Radiographic Sensitivity and Negative Predictive Value for Acute Canine Spinal Trauma
Jennifer Kinns, Wilfried Mai, Gabriela Seiler, et al.
Veterinary Radiology & Ultrasound, 2006. 47(6): p.563-570.

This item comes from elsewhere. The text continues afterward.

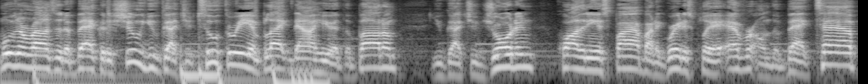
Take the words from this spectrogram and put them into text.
Moving around to the back of the shoe, you've got your 2-3 in black down here at the bottom. You got your Jordan, quality inspired by the greatest player ever on the back tab.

The objectives of this study were to establish the sensitivity and negative predictive value of radiography for acute spinal osseous lesions in the canine trauma patient, and to evaluate the interobserver variability in radiographic assessment of the spine in traumatized dogs. This was a retrospective multiple observer blinded study. The study population included 30 canine patients that presented following acute trauma, with clinical signs attributable to the spinal column. Radiography and computed tomography (CT) were performed in all cases. Radiographic interpretation was performed independently by four observers with different experience levels who were blinded to clinical information (other than trauma) and the CT results. CT studies were interpreted by a further three radiologists who formed a consensus opinion on the presence of specific osseous lesions. Using the CT results as a gold standard, the sensitivities and negative predictive values of radiography for specific osseous lesions were calculated. Interobserver agreement was also evaluated. Radiography was found to have only a moderate sensitivity for fractures (72%) and subluxations (77.5%). Low negative predictive values were found for the presence of vertebral canal narrowing (58%) and fracture fragments within the vertebral canal (51%). Interobserver agreement was only moderate to fair for most lesion types. In conclusion, radiography cannot be used to reliably rule out potentially unstable acute vertebral lesions in the canine trauma patient, and further imaging is therefore often indicated in the patient with a high risk of such injuries.